What this task involves: In the entries below, begin at the line that has "Use the spectrogram", stop after the line that has "Find what is needed in the spectrogram.", and output those lines exactly with no pictures.

[Recorded data]
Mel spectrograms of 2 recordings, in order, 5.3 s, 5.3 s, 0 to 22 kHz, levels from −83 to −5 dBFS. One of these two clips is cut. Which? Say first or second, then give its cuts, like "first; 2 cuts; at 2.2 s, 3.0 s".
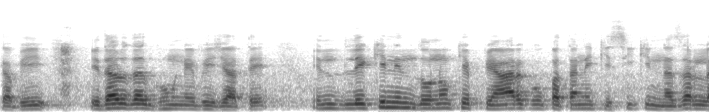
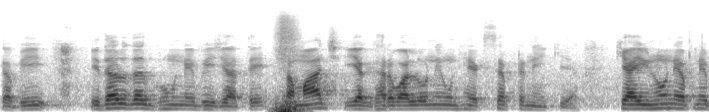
second; 1 cut; at 2.0 s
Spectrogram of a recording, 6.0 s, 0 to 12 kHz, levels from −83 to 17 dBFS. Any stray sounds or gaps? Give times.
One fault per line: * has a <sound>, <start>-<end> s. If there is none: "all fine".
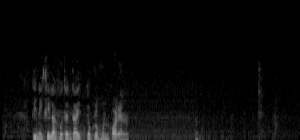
all fine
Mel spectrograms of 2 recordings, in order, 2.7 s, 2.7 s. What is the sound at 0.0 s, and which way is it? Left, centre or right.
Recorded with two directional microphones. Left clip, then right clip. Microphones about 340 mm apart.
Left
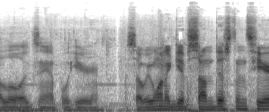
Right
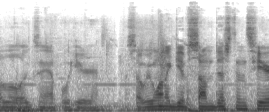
Speech, left.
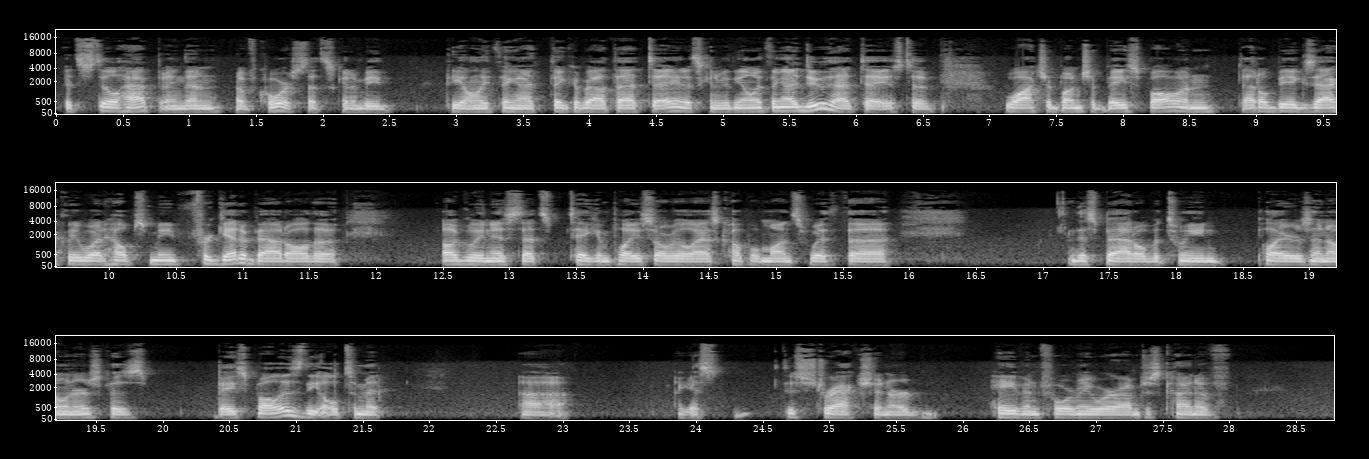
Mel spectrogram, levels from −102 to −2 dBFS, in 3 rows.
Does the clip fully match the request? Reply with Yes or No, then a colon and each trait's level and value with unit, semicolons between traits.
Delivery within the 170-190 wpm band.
Yes: average, 175 wpm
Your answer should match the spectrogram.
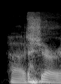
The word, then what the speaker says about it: Sherr: I've heard, it's kind of like my last name, Sherr. It's pronounced in every which way.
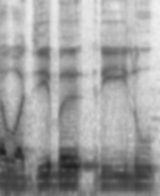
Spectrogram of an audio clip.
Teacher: با پہ قلقلہ, ری یا مدہ ہے. را کو باریک پڑھیں گے.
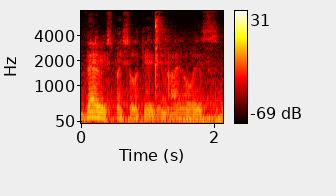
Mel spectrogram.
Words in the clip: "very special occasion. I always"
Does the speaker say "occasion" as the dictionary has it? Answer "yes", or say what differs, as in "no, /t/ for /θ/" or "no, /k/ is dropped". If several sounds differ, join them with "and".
yes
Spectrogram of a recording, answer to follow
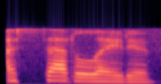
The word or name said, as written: acetylative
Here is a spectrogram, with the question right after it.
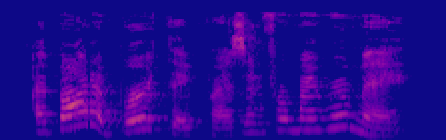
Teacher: when we have two nouns together compound a noun we stress the first word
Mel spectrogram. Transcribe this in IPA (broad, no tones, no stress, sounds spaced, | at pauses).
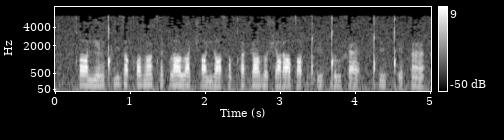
qʰ ɑ nʲ æ̃ ǃʼ i z ɯ qʰ y ðˤ ẽ kʰ õ θ l ɑ ɹ ɑ t͡ʃʰ ɑ nʲ æ sˤ ẽ qʰ i k e ðˤ y ʃ ɑ ɾ æ tˤ u ǃʼ y ǃ ɯ x æ | ǃʰ y ǃʼ e h æ̃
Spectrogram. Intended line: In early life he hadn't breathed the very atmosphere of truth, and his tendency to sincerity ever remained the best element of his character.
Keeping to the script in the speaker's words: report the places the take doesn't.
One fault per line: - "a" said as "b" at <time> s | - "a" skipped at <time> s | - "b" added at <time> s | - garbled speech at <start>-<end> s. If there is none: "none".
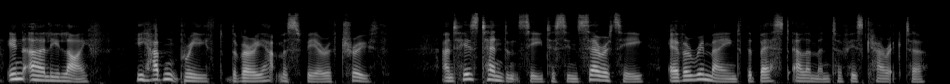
none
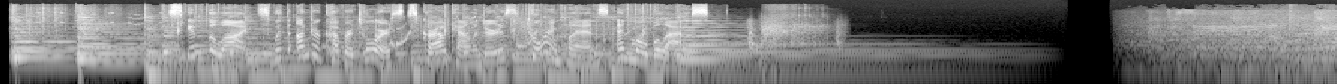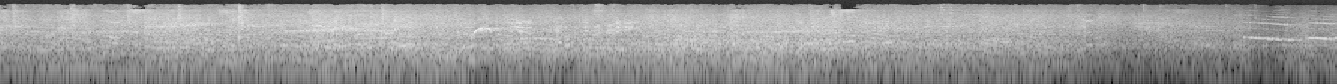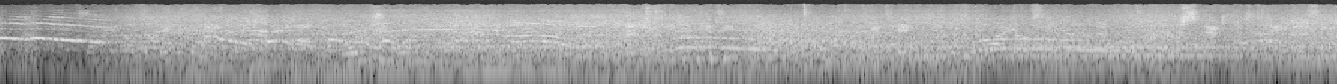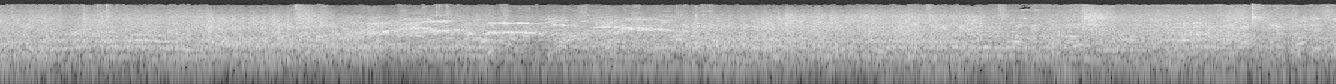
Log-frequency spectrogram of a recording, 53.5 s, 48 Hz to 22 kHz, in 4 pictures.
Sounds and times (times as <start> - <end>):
Bus: 11.2 - 53.4.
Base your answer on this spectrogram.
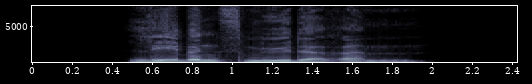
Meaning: strong dative masculine/neuter singular comparative degree of lebensmüde
- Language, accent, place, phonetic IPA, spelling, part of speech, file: German, Germany, Berlin, [ˈleːbn̩sˌmyːdəʁəm], lebensmüderem, adjective, De-lebensmüderem.ogg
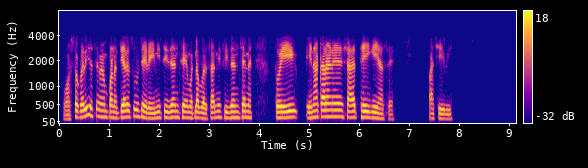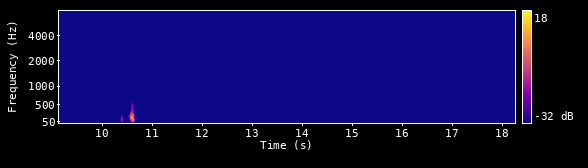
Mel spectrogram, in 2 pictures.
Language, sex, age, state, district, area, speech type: Gujarati, male, 18-30, Gujarat, Valsad, urban, conversation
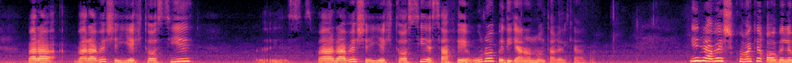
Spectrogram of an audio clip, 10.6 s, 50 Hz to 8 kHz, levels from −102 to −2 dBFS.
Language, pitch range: Persian, 190-270 Hz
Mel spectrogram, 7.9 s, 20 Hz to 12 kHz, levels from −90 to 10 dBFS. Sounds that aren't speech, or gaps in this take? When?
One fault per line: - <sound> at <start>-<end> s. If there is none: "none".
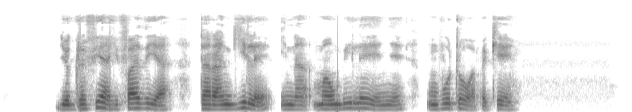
none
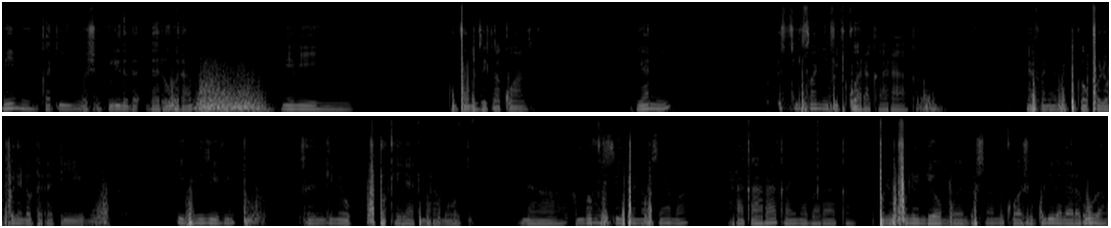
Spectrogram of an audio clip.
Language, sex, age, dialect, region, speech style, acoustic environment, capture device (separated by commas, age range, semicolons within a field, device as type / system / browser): Swahili, male, 18-24, Kenya - Nairobi Sheng-influenced, Kenya, nervous, people talking, mobile / Linux / Chrome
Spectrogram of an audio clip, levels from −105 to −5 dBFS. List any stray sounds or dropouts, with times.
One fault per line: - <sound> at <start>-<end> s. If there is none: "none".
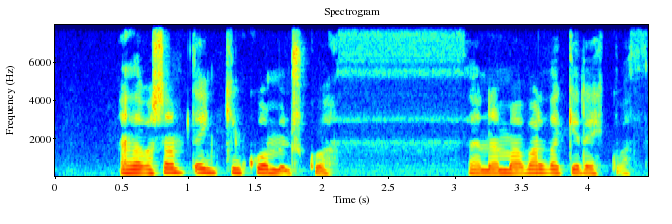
none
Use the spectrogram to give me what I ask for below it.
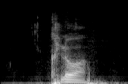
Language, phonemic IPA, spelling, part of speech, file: German, /kloːr/, Chlor, noun, De-Chlor.ogg
- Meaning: chlorine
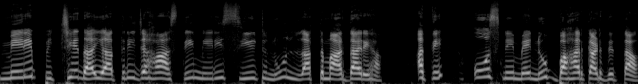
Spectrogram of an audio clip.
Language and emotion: Punjabi, angry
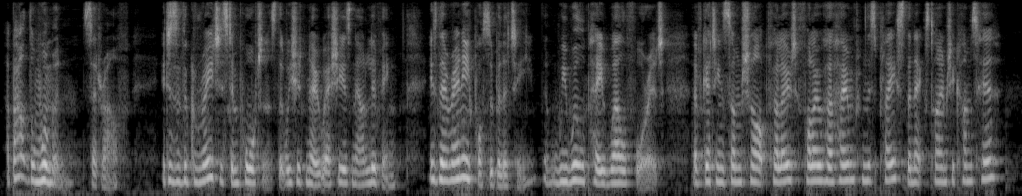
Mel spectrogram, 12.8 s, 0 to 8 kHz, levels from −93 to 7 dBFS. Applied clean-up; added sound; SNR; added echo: none; none; none; none.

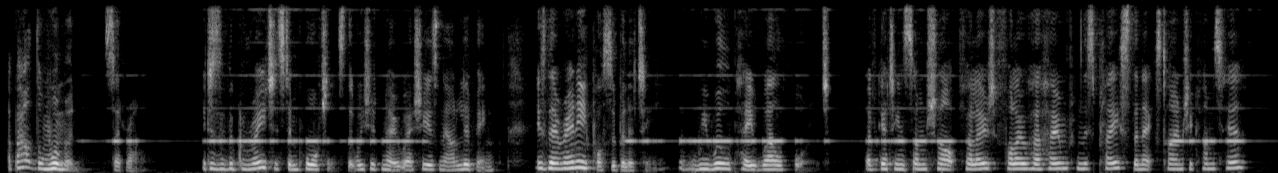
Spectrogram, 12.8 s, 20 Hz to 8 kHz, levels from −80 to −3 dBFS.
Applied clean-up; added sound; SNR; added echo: neural mask model RNNoise.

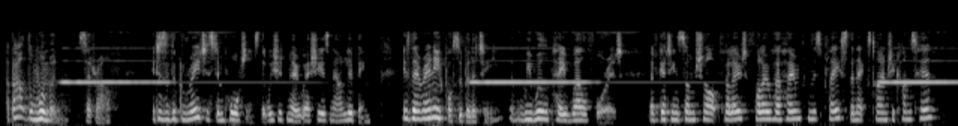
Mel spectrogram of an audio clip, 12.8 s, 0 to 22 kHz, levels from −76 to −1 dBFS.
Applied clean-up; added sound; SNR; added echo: classical method spectral subtraction.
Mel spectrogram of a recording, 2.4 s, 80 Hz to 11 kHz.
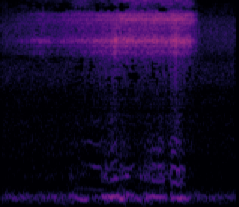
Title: Snoring girl (2) #shorts #sleeping #snoring #mouthopen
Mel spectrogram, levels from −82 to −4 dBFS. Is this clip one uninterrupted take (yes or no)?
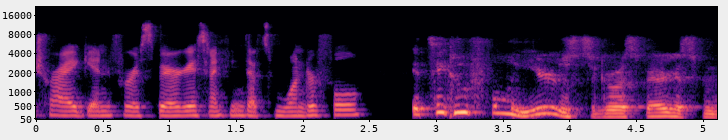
no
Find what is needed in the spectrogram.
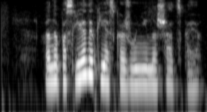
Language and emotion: Russian, neutral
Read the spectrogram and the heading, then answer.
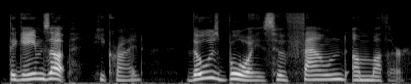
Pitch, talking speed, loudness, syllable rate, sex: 215 Hz, 160 wpm, -18 LUFS, 4.3 syllables/s, female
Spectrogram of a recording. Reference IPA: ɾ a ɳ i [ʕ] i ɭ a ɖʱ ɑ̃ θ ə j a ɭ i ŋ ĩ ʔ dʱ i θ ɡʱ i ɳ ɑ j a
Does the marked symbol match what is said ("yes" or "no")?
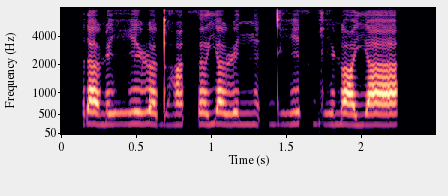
no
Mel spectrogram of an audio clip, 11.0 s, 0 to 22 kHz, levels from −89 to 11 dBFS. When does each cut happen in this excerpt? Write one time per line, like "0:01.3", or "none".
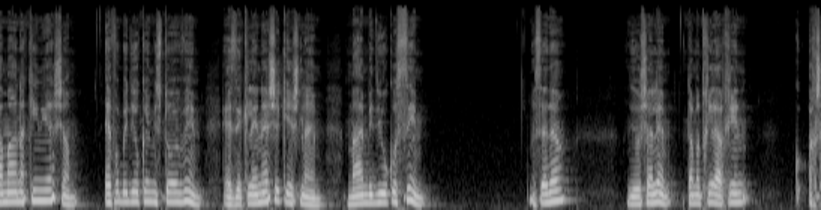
none

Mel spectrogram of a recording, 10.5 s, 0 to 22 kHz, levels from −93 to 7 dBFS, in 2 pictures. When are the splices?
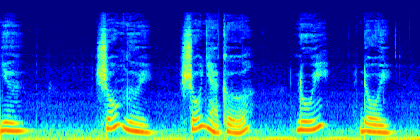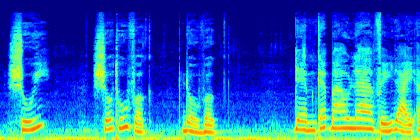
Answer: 0:05.3
0:08.9

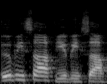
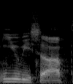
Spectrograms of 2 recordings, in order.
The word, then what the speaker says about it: Ubisoft: And basically, even Ubisoft was like, say it Ubisoft, we don't care. Mm-hmm. Both are fine. Ubisoft, Ubisoft, we don't know. Yeah, but Ubisoft is Yeah. officially how they say it.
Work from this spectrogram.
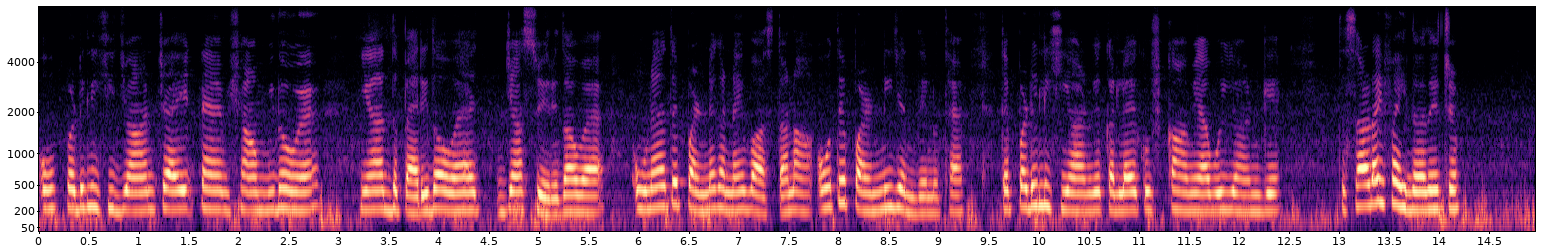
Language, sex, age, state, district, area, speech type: Dogri, female, 30-45, Jammu and Kashmir, Samba, urban, spontaneous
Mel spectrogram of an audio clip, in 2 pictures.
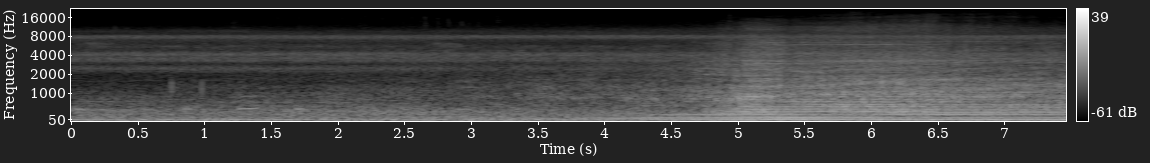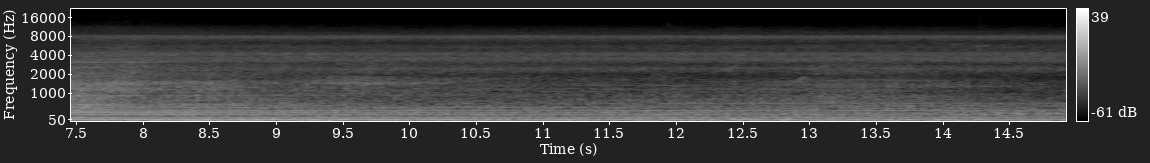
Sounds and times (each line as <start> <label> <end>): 0.0 Frogs 14.9
2.5 Traffic Sound 11.4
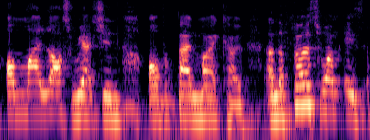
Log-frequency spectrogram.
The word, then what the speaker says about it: BAND-MAIKO: He said it's BAND-MAIKO, and he's putting my-ko.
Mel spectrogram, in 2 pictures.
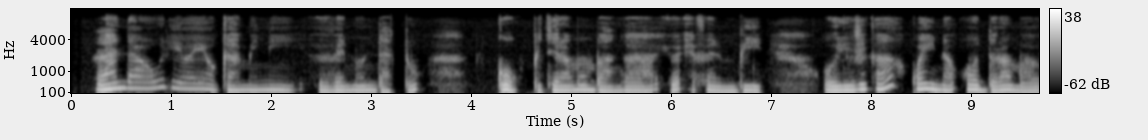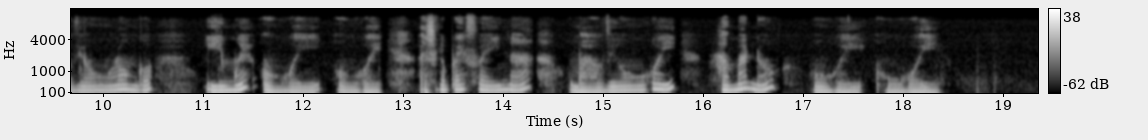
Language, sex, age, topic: Oshiwambo, female, 25-35, finance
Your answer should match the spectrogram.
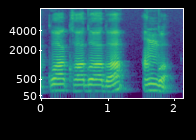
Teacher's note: क ख जैसे पढ़ते हैं तो कंठ पे जोड़ पड़ता होगा, तो क, ख, ग, घ, अंगो कंठ से उच्चारण होता है।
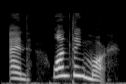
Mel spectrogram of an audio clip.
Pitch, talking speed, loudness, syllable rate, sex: 305 Hz, 140 wpm, -18 LUFS, 6.3 syllables/s, female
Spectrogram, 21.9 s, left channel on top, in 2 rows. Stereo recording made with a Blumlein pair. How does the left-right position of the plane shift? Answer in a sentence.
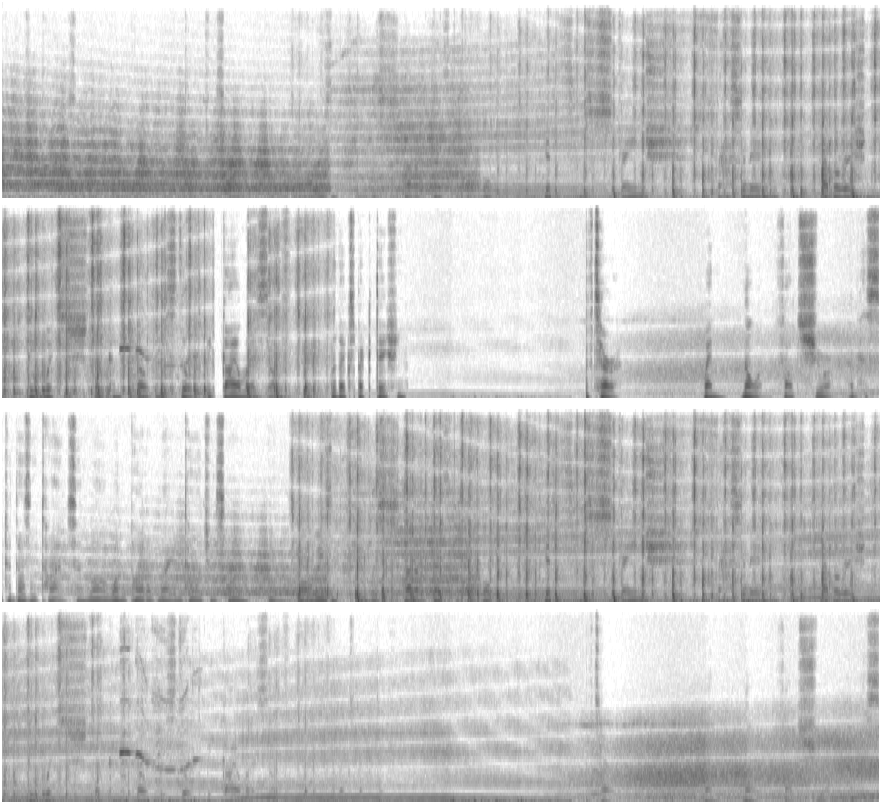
You can hear the plane move to the right.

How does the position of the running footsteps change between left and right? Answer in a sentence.
In this clip you hear the running footsteps move from right to left.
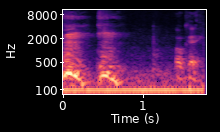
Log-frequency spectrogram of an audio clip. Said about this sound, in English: before I do that, I'm going to clear my throat because obviously I'm being attacked by a frog. So I'm going to turn this mic down.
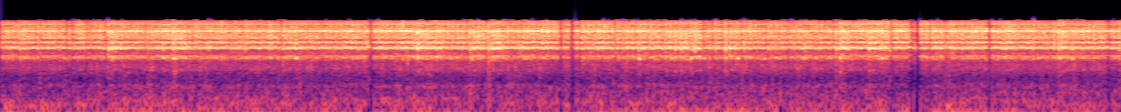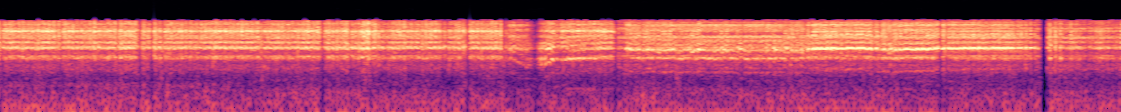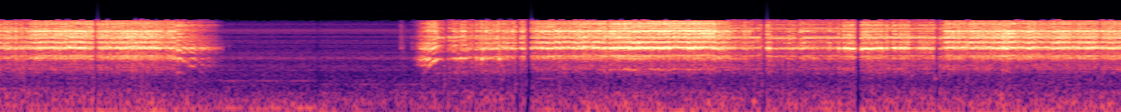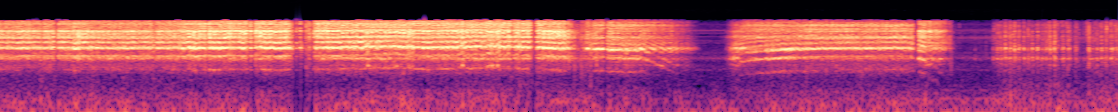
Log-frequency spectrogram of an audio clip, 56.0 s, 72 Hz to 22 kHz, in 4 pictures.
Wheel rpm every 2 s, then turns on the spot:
170, 170, 170, 170, 170, 170, 160, 170, 170, 160, 120, 160, 170, 170, 160, 20, 50, 160, 170, 170, 170, 170, 160, 160, 150, 80, 130, 30.
54-56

Answer space:
Use the spectrogram to give me what I ask for below it.
Language, phonemic IPA, spelling, part of speech, file: German, /kloːr/, Chlor, noun, De-Chlor.ogg
- Meaning: chlorine
Spectrogram of an audio clip.
Language and emotion: Punjabi, angry
Mel spectrogram, 12.8 s, 0 to 8 kHz, levels from −93 to 7 dBFS. Applied clean-up; added sound; SNR; added echo: none; none; none; none.

Spectrogram, 12.8 s, 20 Hz to 8 kHz, levels from −80 to −3 dBFS.
Applied clean-up; added sound; SNR; added echo: neural mask model RNNoise.

Mel spectrogram of an audio clip, 12.8 s, 0 to 22 kHz, levels from −76 to −1 dBFS.
Applied clean-up; added sound; SNR; added echo: classical method spectral subtraction.
Mel spectrogram of a recording, 2.4 s, 80 Hz to 11 kHz.
Title: Snoring girl (2) #shorts #sleeping #snoring #mouthopen
Mel spectrogram, levels from −82 to −4 dBFS. Is this clip one uninterrupted take (yes or no)?
no
Find what is needed in the spectrogram.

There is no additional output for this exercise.